One unique feature of echocardiography as an imaging modality is the integration of both anatomical and flow data to make complex assessments of cardiac structures. To assess a stenotic aortic valve, for example, requires an appreciation of the concept of the conservation of mass with regards to flow as well as the structure of the valve and LV outflow tract. A lot can be derived about the heart based on Doppler assessment of flow and 2D structural measurements.
As such, echocardiography is riddled with formulas.
Given their relatively narrow scope, these formulas are rarely found in your typical medical calculator app or even calculator apps aimed at cardiologists.
For that reason, we took a look at Echo Lab, a calculator app designed specifically for this niche purpose.
Not only does it accomplish what it sets out to do, EchoLab is also a great example for other enterprising clinicians and developers of a how a decision support tool should be designed.
The app opens to a listing of categories organized alphabetically. At the top is a prominent No Data header – more on that in a moment. At the bottom is a navigation bar that offers another option for viewing the available calculators (Alphabetical) and a Favorites section for frequently used calculators. We’ll come back to the last two, Data and My Library.
We’ll use the task of calculating an aortic valve area as an example of how the app works. Navigating to the Aortic Valve category then to the Aortic Valve Area gets to our desired calculator. Note the star at the bottom of each calculator which allows us to mark favorites.
Part of the calculator includes calculating the BSA. Tapping on that line, we are taken to a linked BSA calculator. After inputting the data, the previously dull gray header and footer bars now turn bright green.
That change highlights one of the most unique and exceptional features of the app. When any value is calculated, it is saved and can be used in any other formula where it is needed. Now that we have done the BSA calculation for the AVA index, it will be automatically input into any other formula we select that requires a BSA. All active data being stored by the app can be reviewed in the Data section found on the navigation bar.
This feature reflects the insight of someone who understands the practicalities of their end-user. In this case, that someone interpreting an echo will often want to do multiple calculations on the same patient. Formulas being utilized by each calculator are available by tapping the Formula option at the bottom left of each calculator screen. References for the formula are also available there.
An additional feature of the app is the My Library category which lets users import a variety of documents into the app to help centralize relevant resources. This includes relevant papers, guideline documents, or even textbook chapters.
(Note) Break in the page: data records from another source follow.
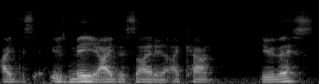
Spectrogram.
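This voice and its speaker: Young guy from wales chatting on a podcast, laid back, warm mellow voice. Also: medium pitch, level tone, normal speed. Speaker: guest. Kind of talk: casual chat.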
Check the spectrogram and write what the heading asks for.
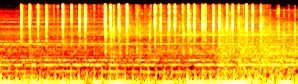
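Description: Computer keyboard typing: quick, irregular key clicks that start shortly in and come thicker from about halfway, over a low, droning music bed.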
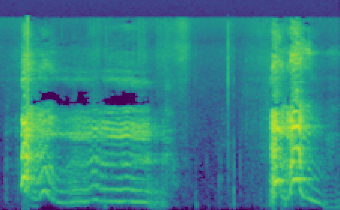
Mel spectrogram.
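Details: A playful young Siberian Husky pup, burning off energy before bedtime, gives a drawn-out, wavering woo, then a shorter falling yelp.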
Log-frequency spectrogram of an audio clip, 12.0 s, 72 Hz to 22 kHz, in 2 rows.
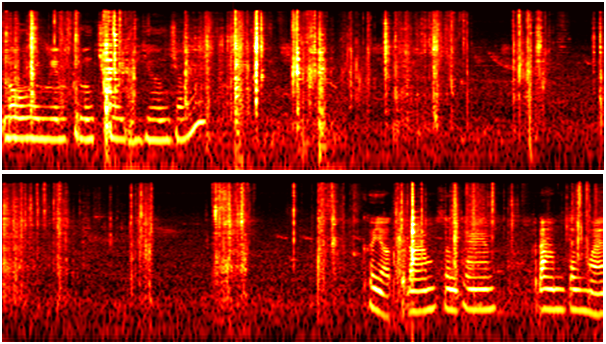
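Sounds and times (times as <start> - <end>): rustles: 0.0 - 12.0
metal tongs clicking on crab shells: 8.1 - 12.0.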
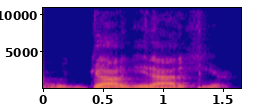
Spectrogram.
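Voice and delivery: "We gotta get out of here" run together, beats on GOT, OUT, HERE; three pulses, reduced. Shown as a demonstration. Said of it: "dão um pulso só nessas três".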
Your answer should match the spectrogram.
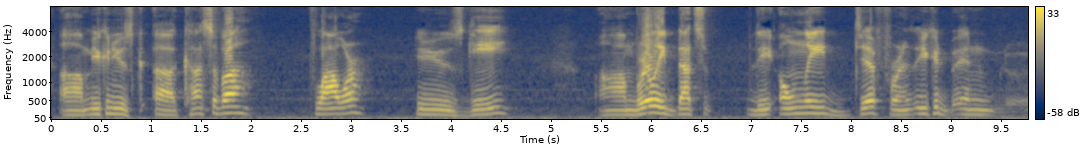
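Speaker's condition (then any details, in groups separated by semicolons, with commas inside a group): No condition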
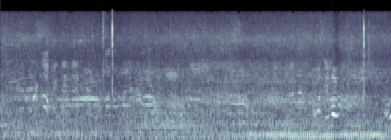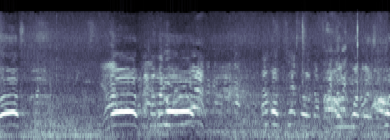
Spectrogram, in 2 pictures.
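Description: A crowd murmurs steadily in the distance.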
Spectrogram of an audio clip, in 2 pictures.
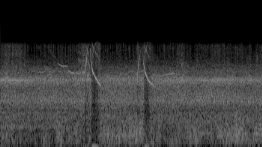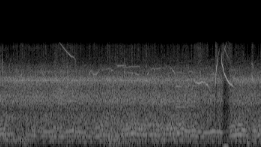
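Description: A few short bird chirps, each sliding sharply downward in pitch, about two and three seconds in and again near the end. They sit over a steady high insect-like drone.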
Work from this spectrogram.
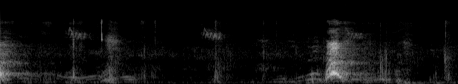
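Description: A dog barks a few times in an outdoor street scene, short sharp yaps spread across the clip with one louder bark near the end, mixed with faint background voices.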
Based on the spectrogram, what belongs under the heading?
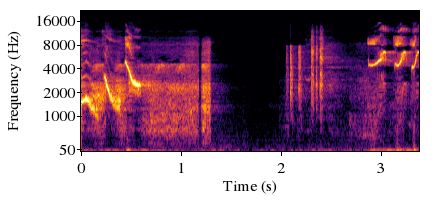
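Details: Young wild white-rumped shama from the forest, lured out, singing canary-like imitations: bright rising and falling whistles for about a second, a pause, then rapid high chips and sharp upslurred whistles.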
Finally, there is a fairly lengthy users’ guide available by tapping the information icon on the top right of the screen – a feature we have not come across often.
One question any user considering using this app should ask is regarding quality control and testing. We contacted the developer, a practicing cardiologist, to find out more. He advised us that each formula is verified (after programming) by manual checks to ensure accuracy. He also notes additional safety features including the prominent green banner indicating active data as well as the clearance of all data each time the app is closed. These features were implemented to reduce the risk of inadvertently mixing data from different echos.
- Comprehensive selection of calculators
- Simple design and features like nesting of calculators make app very usable
- Excellent referencing
- Thoughtful attention to quality control and safety
- Would benefit from a search function
- Would include links to relevant resources like ASE Guidelines as part of My Library
- EchoLab is an outstanding resource for anyone who interprets echocardiograms. It is additionally an excellent example of a well-designed clinical decision support tool for anyone interested in designing resources for other niche areas of medicine.
Type of device used--iOS